KATO Masakazu / OGISHIMA Takuya

The popularity of smart shopping carts equipped with point-of-sale information management (POS) functionality is beginning to grow at mass retailers, and Toshiba Tec Corporation now offers carts with such features as POS and product recommendations (hereafter “cartPOS”). However, the cumbersome task of charging POS cart batteries has become a hindrance due to the prevalence of manpower shortages.

We have developed a 20 W-class magnetic field coupling wireless power transfer system with unique specifications that enables charging simply by bringing the shopping cart to the return area. A high-efficiency half-wave voltage resonance circuit  that operates at 145 kHz is used for the power transmission circuit. We devised a guide rail mechanism that accurately positions each cart and maintains a high level of power supply efficiency, enabling 20 W power supply at a rate of over 75% in practical environments.

YOSHIOKA Takayuki / SUGIMOTO Yuuichi / YOKOTA Shunsuke

Lifestyle changes such as increasing internet shopping and remote work have resulted in less reliance on public transportation, and consequentially, dwindling use of dining, retail, entertainment services, etc.

With this in mind, Toshiba Infrastructure Systems & Solutions Corporation has developed a digital transportation and ticket platform (hereafter ticket platform) that can be embedded in various applications and websites for social services using its digital ticketing technologies. A field test of the system from April to June 2023 helped to verify the concept and identify issues. The system will allow service providers to autonomously make plans and execute sales promotion activities using tickets, driving service usage and transportation to increase public transportation patronage and stimulate economic activities along transportation lines.

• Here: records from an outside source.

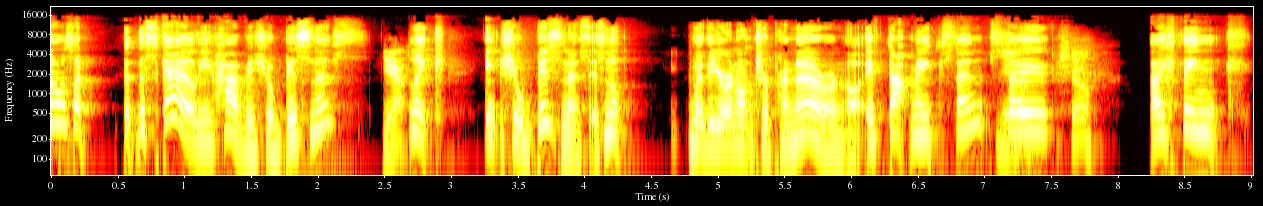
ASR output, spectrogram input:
I was like, but the scale you have is your business. Yeah. like it's your business. It's not whether you're an entrepreneur or not. If that makes sense. So Yeah, sure. I think.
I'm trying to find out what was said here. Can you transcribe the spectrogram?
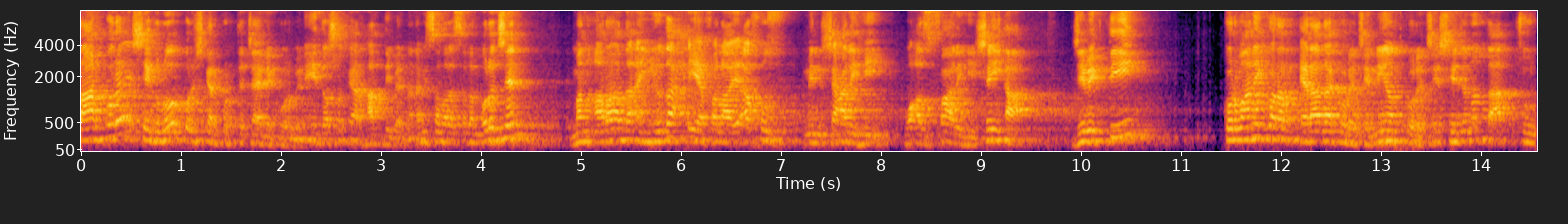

SANO Yuma / NODA Reiko / HAMAMUKI Kousei

Inspection staff are responsible for a large burden of tasks including making rounds of and maintaining infrastructure, photographing facilities and equipment, recording the location they were photographed, etc.

The Toshiba Group has developed an inspection information management artificial intelligence (AI) system to help automate and introduce labor saving processes in maintenance and inspection tasks. The system uses location recognition AI which matches images from general-purpose cameras with locations on drawings in combination with unspecified anomaly detection AI which detects anomalies and locations linked to anomalies with a high level of precision. It then collectively manages images, the shooting location, and anomalies such as cracks. The inspection information management AI demonstration environment is cloud based, making it easy to confirm its efficacy in a variety of real-world sites. 

Frontiers of Research & Development

Meteorological Disaster Prevention and Mitigation System Using Wind Resource Analysis

*Company, product, and service names appearing in each paper include those that are trademarks or registered trademarks of their respective companies.